Charlotte Bobcats Jazzercise Halftime Routine - Okay, you've got to admit this looks like fun.
Jazzercise halftime performance on 1.17.09 at NBA Charlotte Bobcats game
Jazzercise Rules & Regulations
Just for fun....
Okay, so there really aren't any RULES per se, unless maybe a particular studio has some specific to their facility. Like, you know, don't flush tampons or don't leave your coat and bags around the edge of the room cuz somebody might trip on them. That kind of thing.
But here are a few hints you may want to follow so none of your Jazzer-mates looks askance at you:
First, no one owns a spot on the floor. If you have a favorite place you like to stand--in front of the fan maybe, at the front and center of the class or perhaps in the very back, darkest corner, but someone happens to be there already when you arrive or maybe moves into "your" spot when you duck out to use the potty ... well, tough noogies. Find a new spot.
And the fans. If your studio has them, but you don't like the breeze, move. Let those who do like the wind in their hair (and armpits) stand near the fans instead, rather than you turning them off. Some of us have thermostats permanently set higher than others.
And I'd say that high heels would definitely be frowned upon.
Now, woo-hooing and responding to your instructor's questions (ie. "Anyone know who's singing this one?" or "Who's squeezing their buns?") are certainly optional ... but making noise does have its benefits. For one, woo-hooing--or woo-ing, as the case may be--shouting out answers to silly questions, and singing on command actually play an important role. That is, they make you breathe. And oxygen is definitely a good thing.
Noise and talking back to the one with the microphone also energizes the whole class.
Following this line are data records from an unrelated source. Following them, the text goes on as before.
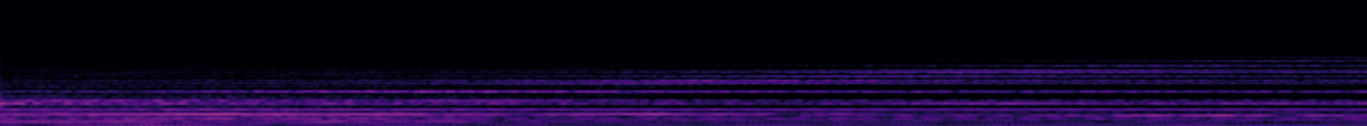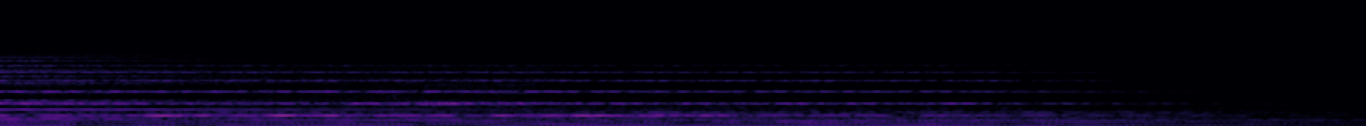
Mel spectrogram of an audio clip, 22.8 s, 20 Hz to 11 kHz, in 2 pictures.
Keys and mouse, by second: 1.4 click, 2.7-3.4 drag, 4.0-4.3 drag, 6.1 click, 6.5 click, 7.7-8.5 drag, 10.2-10.8 drag, 12.1 click, 13.0 shift+click, 13.9 ctrl+p, 15.2 click, 16.1-16.9 drag, 17.4-17.8 drag, 18.1 click, 20.1 click, 20.8 click, 22.4-22.7 drag.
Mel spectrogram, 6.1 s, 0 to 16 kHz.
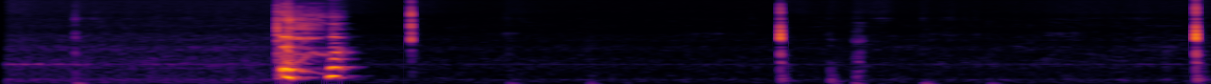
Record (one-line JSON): {"cough_length": "6.1 s", "cough_amplitude": 32768, "cough_signal_mean_std_ratio": 0.18, "survey_phase": "beta (2021-08-13 to 2022-03-07)", "age": "45-64", "gender": "Female", "wearing_mask": "No", "symptom_none": true, "smoker_status": "Never smoked", "respiratory_condition_asthma": false, "respiratory_condition_other": false, "recruitment_source": "REACT", "submission_delay": "7 days", "covid_test_result": "Negative", "covid_test_method": "RT-qPCR"}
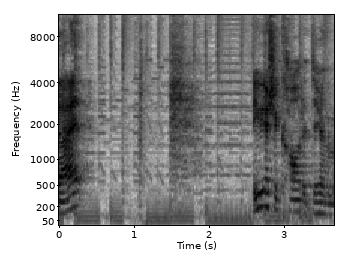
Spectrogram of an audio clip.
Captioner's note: sigh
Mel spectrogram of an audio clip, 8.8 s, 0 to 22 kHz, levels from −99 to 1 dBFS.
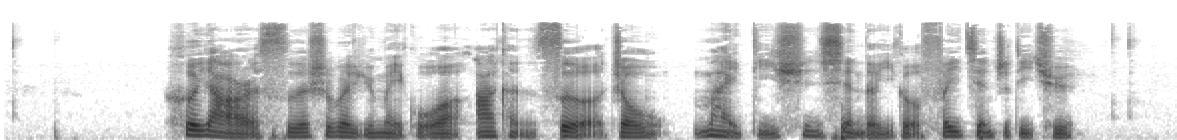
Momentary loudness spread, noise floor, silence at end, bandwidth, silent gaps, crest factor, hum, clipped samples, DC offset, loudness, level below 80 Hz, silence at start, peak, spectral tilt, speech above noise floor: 8 LU; -79 dBFS; 0.8 s; 11.5 kHz; none; 20 dB; none; under 0.1%; under 0.1%; -27 LUFS; -48 dBFS; 1.25 s; -8 dBFS; -5 dB/octave; 53 dB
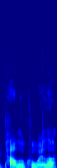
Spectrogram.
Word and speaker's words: Paulo Coelho: That's from the book, The Alchemist by Paulo Coelho.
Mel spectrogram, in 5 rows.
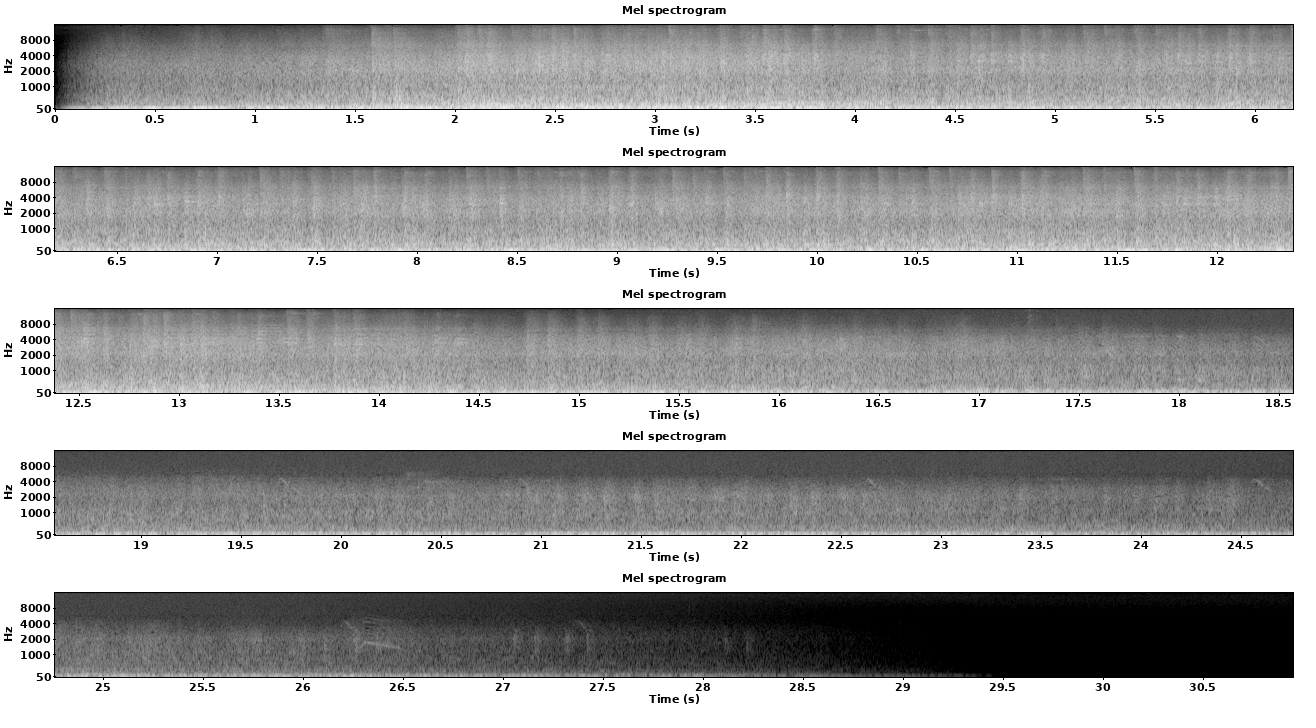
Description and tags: GO Train 7;15 am passby
am, 15, go, 7, train, passby, toronto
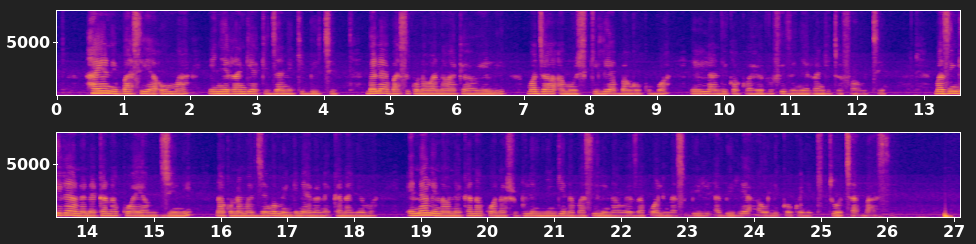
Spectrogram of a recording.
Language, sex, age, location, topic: Swahili, female, 18-24, Nairobi, government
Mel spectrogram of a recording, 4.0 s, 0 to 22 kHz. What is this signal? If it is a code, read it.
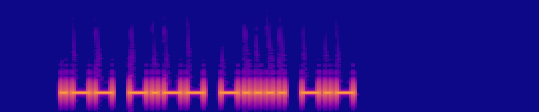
Morse code, heard as a keyed tone, about 28 wpm, 700 Hz. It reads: WY6K
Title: USA Call Signs - 4 Characters - Repeated 3x - 28wpm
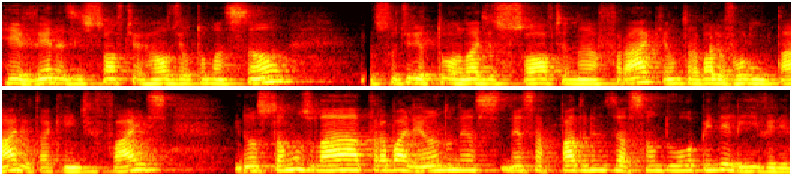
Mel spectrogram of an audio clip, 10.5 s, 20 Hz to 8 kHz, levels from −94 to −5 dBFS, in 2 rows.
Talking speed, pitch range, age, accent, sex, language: 190 wpm, 145-195 Hz, 50-69, Brazilian, male, Portuguese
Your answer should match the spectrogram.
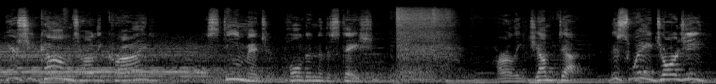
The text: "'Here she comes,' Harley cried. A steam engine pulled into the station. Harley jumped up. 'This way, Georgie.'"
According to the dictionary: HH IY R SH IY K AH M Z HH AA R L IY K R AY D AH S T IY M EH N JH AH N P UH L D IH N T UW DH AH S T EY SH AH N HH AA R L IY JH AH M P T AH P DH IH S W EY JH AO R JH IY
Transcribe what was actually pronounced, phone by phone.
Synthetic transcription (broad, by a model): HH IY R SH IY K AH M Z HH AA R L IY K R AY D AH S T IY M EH N JH AH N P UH L D IH N T UW DH AH S T EY SH AH N HH AA R L IY JH AH M P T AH P DH IH S W EY JH AO R JH IY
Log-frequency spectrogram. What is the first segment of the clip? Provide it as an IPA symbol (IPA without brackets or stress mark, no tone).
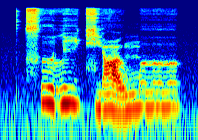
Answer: t͡sʰ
And more energy definitely means more fun.
So, let's give it a try. Ready?
Your instructor asks, "Is the person in front of you squeezing their glutes?!"
© 2009 Deb Kingsbury